The e-mails and financial statements of Republican Mitch McConnell’s former campaign manager were subpoenaed a month before he quit as the senator’s top aide.First is that it undercuts the narrative that McConnell's campaign and the aide sought to establish when he resigned, which was that the bribery scandal only became an issue when a key player in the scandal pleaded guilty at the end of August.
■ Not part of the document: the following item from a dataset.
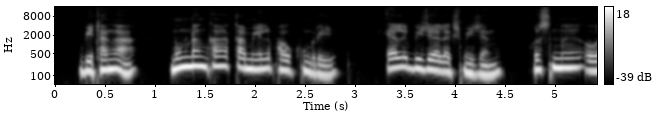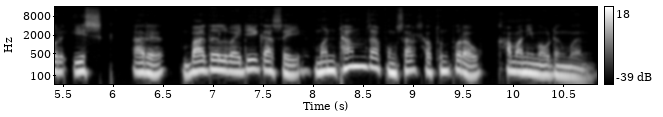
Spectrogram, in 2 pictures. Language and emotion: Bodo, neutral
Instead, the scandal was very much on their radar screen, and had been for some time—just not in public.
That’s according a grand jury document posted Thursday by The Center for Responsive Politics in a report about an ongoing federal investigation stemming from an alleged bribery of an Iowa legislator in 2012.
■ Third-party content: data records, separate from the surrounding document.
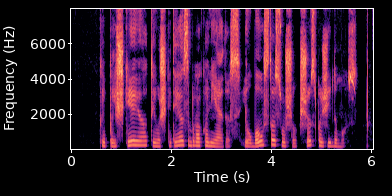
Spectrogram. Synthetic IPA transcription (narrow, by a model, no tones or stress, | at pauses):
kɐɪpːɐɪʃʲkʲeːjoːt̪ɐɪʊʃʲkʲɪt̪ʲeːsbɾɐkoːnʲiɛɾʲʊsjɛʊbɒʊst̪osʊʃɐkʃʲt͡ʃʲʊspɐʒʲiːd̪ʲɪmʊs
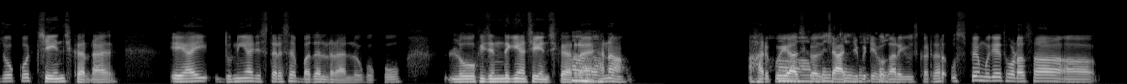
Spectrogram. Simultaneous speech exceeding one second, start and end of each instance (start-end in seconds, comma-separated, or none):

Second is that it undercuts the narrative that other than the aide, McConnell has no connection to the players in the scandal, because:
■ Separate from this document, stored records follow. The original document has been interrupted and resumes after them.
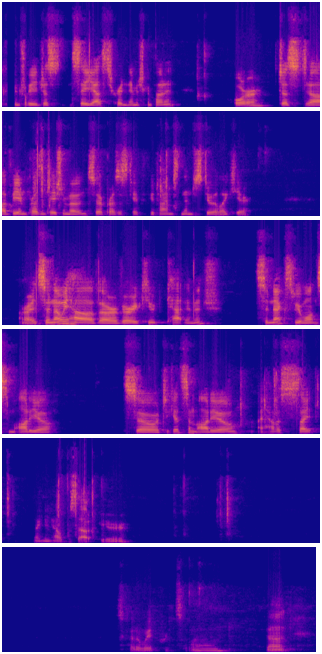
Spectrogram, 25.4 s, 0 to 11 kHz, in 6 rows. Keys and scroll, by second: 2.4 Escape, 4.5 BackSpace, 4.7 Escape, 6.2 ctrl+v, 16.0 ctrl+F3, 16.7 Return, 17.5 Down, 17.7 Down, 17.9 Down, 19.0 Up, 19.7 Return.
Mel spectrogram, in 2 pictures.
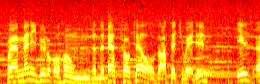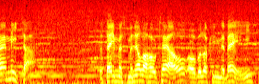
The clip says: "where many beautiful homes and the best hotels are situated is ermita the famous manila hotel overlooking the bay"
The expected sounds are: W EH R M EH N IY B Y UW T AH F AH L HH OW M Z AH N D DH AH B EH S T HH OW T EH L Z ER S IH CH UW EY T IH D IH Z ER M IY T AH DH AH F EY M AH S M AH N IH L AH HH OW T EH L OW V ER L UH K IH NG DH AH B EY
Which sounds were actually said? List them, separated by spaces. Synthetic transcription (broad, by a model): W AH R M EH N IY B Y UW T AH F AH L HH OW M Z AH N DH AH B EH S T HH OW T EH L Z ER S IH CH UW EY T IH D IH Z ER M IY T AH DH AH F EY M AH S M AH N IH L AH HH OW T EH L OW V ER L UH K IH NG DH AH B EY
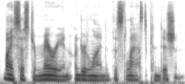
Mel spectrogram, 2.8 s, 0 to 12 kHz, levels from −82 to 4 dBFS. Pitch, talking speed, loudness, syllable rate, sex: 120 Hz, 150 wpm, -22 LUFS, 5.3 syllables/s, male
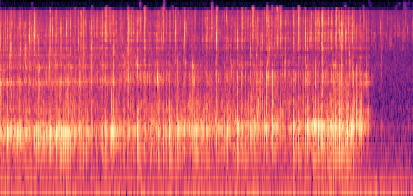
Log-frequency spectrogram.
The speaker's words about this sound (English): Is your water boiling? Take down a teapot. Pour in water from your kettle and make some tea.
Those subpoenas show the federal probe is focusing on the activities and businesses of Dimitri Kesari, a former Paul campaign official who was paid around $73,000 as a consultant for McConnell’s campaign.The key questions about Kesari appears to be whether he orchestrated the payments to the Iowa legislator who pleaded guilty through a shell company pretending to be a video production outfit. If that proves to be the case, then it would be only fair to to ask whether the same thing happened with the money he was paid by McConnell.